A second decision was issued by the Honorable James M. Munley of the United States District Court for the Middle District of Pennsylvania, captioned  Delamarter v. Couglar and Cargo Transporters, Inc., No. 3:16-CV-665 (M.D. Pa. July 21, 2016Feb. 20, 2018, Munley, J.), which involved a commercial truck driver who allegedly fell asleep at the wheel. On May 2, 2014, at some point just before 5:30 a.m., defendant Couglar was operating a tractor trailer in a one-lane portion of interstate 84 in Pike County, PA while working for Cargo Transporters, Inc. Plaintiff, Eugene Delamarter was operating a pickup truck and was stopped in traffic due to an accident further down the road. Couglar, coming from behind Plaintiff’s stopped vehicle, did not stop his tractor trailer, and rear-ended the plaintiff. Plaintiffs contended that Couglar fell asleep behind the wheel, being the reason he could not bring his tractor trailer safely to a stop. Defendants disputed the notion that Couglar had fallen asleep.

Plaintiffs filed suit against Couglar and his employer, Cargo Transporters, Inc., bringing claims of negligence against both defendants directly, the employer vicariously, and seeking punitive damages against both defendants directly. Defendants moved for summary judgment on the punitive damage claims arguing, inter alia, that punitive damages were not appropriate even if Couglar did fall asleep. The Court denied the motion with respect to the punitive damage claims against the driver directly and the employer vicariously, but granted the motion and dismissed the plaintiffs’ direct claims for punitive damages against the employer.

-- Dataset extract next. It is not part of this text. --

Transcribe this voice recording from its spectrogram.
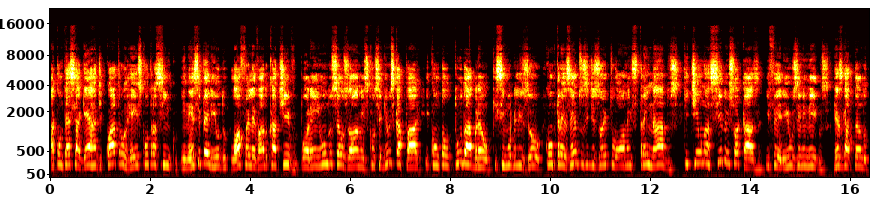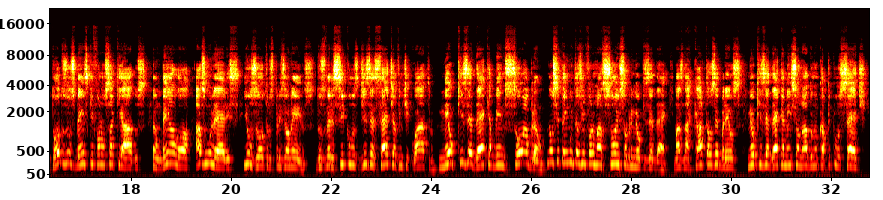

In finding that whether Couglar’s conduct could be found reckless was a question properly reserved for the jury, the Court recited the  Supreme Court of Pennsylvania’s explanation in Bernosky v. Greff,[1] stating that a driver is chargeable with knowledge that an individual in a state of exhaustion is likely to fall asleep. With this backdrop, the Court acknowledged the evidence of record, and referred to a statement in which Couglar’s passenger believed Couglar fell asleep and Couglar himself related he fell asleep or “zoned out”. The Court pointed out that during depositions, the passenger denied ever saying this and Couglar had no memory of the accident. Finally, video footage from within the tractor cab seemed to show Couglar asleep at some point before the accident, though the Court realized the footage was not conclusive.

Therefore, the court determined that the evidence and circumstances of record established that a jury could conclude Couglar knew he was sleepy and continued to drive, ignored the risks of falling asleep and of a large tractor trailer striking much smaller and vulnerable vehicles, and made a conscious decision to ignore the grave danger posed to other motorists and their passengers, such that a jury could reasonably find Couglar acted with reckless indifference. The Court also considered the evidence that Couglar understood his alleged actions violated the Federal Motor Carrier Safety Regulations.

The Court, however, granted the defendants’ Motion with respect to the plaintiffs’ claims that the employer should be held directly liable for punitive damages. The Court found no evidence that the employer did anything to warrant punitive damages, and held that the mere fact that a citation was issued after the accident does not make it more likely that the company knew the driver was driving while fatigued on the date of the accident. Accordingly, where there was no evidence that the employer had a subjective belief that the driver would operate the truck while fatigued, the company could be not held directly liable for punitive damages.

The Courts appear to have ruled these instances do present more than ordinary claims of negligence. Both Hilliard and Delamarter, in two different contexts, in illustrate how a Court will rely on a multitude of facts adduced to determine whether the evidence is sufficient to allow the punitive damage issue to be presented to the jury.




[1] 38 A.2d 35, 36 (Pa. 1944).